Habitat

Only found in depressions in a tussock tundra very close to warm springs (ca. 20ºC). The soil is certainly heated by the spring water. The plant grows in a dense carpet of mosses and Salix polaris but competes successfully with these. The substrate is calcareous.

Distribution

Thermophilous. The site is located in the middle arctic tundra zone and the weakly continental section. The species is only known from the close vicinity of the warm springs Trollkjeldane at Bockfjorden, Haakon VII Land, in N Spitsbergen. In 2009, the species was observed over a stretch of more than 600 m and with at least 1000 plants, nearly 25 % of these flowering, all close to the springs (0.5–20 m). See Alsos et al. (2011).

The general range is circumpolar in the arctic and the northern boreal zones and in mountains at more temperate latitudes. The Svalbard occurrence is by far the most northern one known in the world, isolated by 900–1000 km from the nearest ones known elsewhere.

Comments

The discovery of Sibbaldia procumbens in Svalbard was unexpected due to its extreme northern position. Its isolation was also mentioned by Rønning (1961). The population may theoretically be a remnant from a wider distribution in the warmer parts of the Postglacial (the Hypsithermal), kept alive by its ability to reproduce in the warm spring environment.

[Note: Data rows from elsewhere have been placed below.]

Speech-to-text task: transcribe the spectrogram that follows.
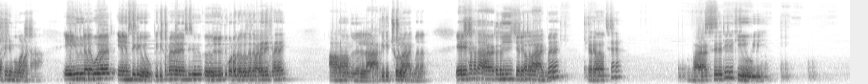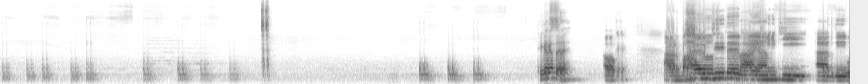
অসীম কুমার শাহ। এই দুইটা বইয়ের এমসিকিউ পিছনের এমসিকিউ কেউ যদি করে ফেলতে পারিস ভাই? আলহামদুলিল্লাহ, আর কিছু লাগবে না। এর সাথে আরেকটা জিনিস যেটা লাগবে, সেটা হচ্ছে ভার্সিটি কিউবি ঠিক আছে? ওকে আর বায়োলজিতে ভাই আমি কি আর দিব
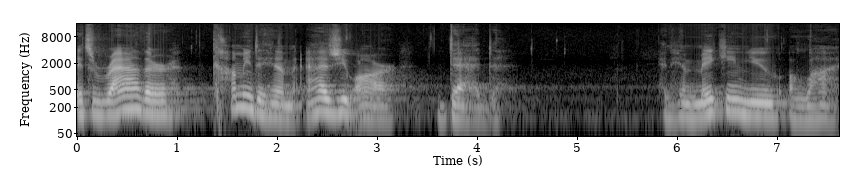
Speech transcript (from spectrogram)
It's rather coming to Him as you are dead and Him making you alive.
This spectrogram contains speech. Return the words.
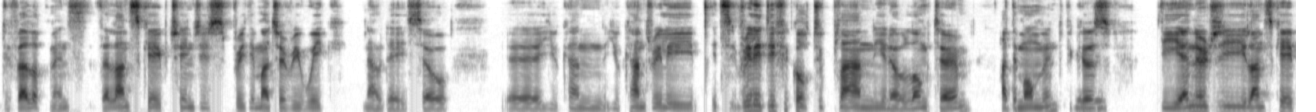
developments, the landscape changes pretty much every week nowadays. So uh, you can you can't really it's really difficult to plan you know long term at the moment because mm -hmm the energy landscape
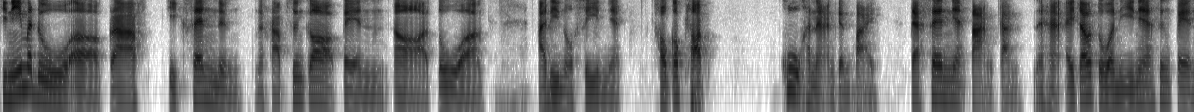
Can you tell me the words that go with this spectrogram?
ทีนี้มาดูเอ่อกราฟอีกเส้นหนึ่งนะครับ ซึ่งก็เป็นเอ่อตัวอะดีโนซีนเนี่ยเขาก็พลอตคู่ขนานกันไป แต่เส้นเนี่ยต่างกันนะฮะไอ้เจ้าตัวนี้เนี่ยซึ่งเป็น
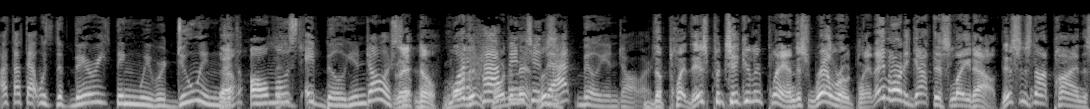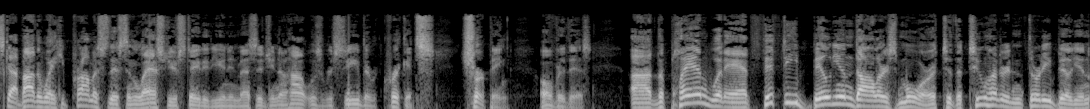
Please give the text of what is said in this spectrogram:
I thought that was the very thing we were doing Yeah. with almost a billion dollars. So no, what than- happened that. to Listen, that billion dollars? The pla- this particular plan, this railroad plan, they've already got this laid out. This is not pie in the sky. By the way, he promised this in last year's State of the Union message. You know how it was received? There were crickets chirping over this. Uh, the plan would add $50 billion more to the 230 billion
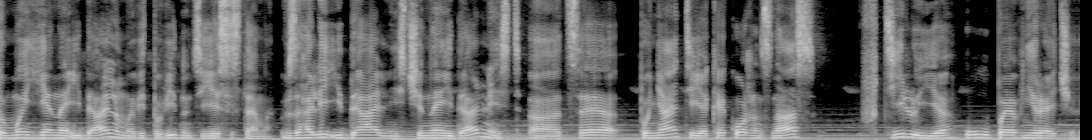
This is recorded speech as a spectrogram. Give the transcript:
то ми є не ідеальними відповідно цієї системи. Взагалі, ідеальність чи не ідеальність це поняття, яке кожен з нас втілює у певні речі.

More probable, however, is that it is due to a fortuitous long distance dispersal by birds in more recent times. The nutlets are of the kind that may be spread in the digestive tracts of snow buntings. The branched rhizome results in clonal growth but the population is too extensive to be explained by this alone. The stands at Trollkjeldene reach for 600 m or more in one direction and must have a certain age, perhaps thousands of years when the annual growth (less than 10 cm horizontally) is considered.

Genetically, the Trollkjeldene population is extremely uniform, with almost no variation (Alsos et al. 2011). This is probably due to local inbreeding.

Literature

Alsos, I.G., Elven, R., Brysting, A.K., Birkeland, S. & Skjetne, I. 2011. Økologiske og genetiske undersøkelser av rødlistearter på Svalbard. – Rapport til Svalbards Miljøvernfond. http://www.sysselmannen.no/Svalbard-environmental-protection-fund/Resultater---rapporter/?q=alsos 45 s.

Rønning, O.I. 1961. Some new contributions to the flora of Svalbard. – Norsk Polarinstitutts Skrifter 124: 1–20.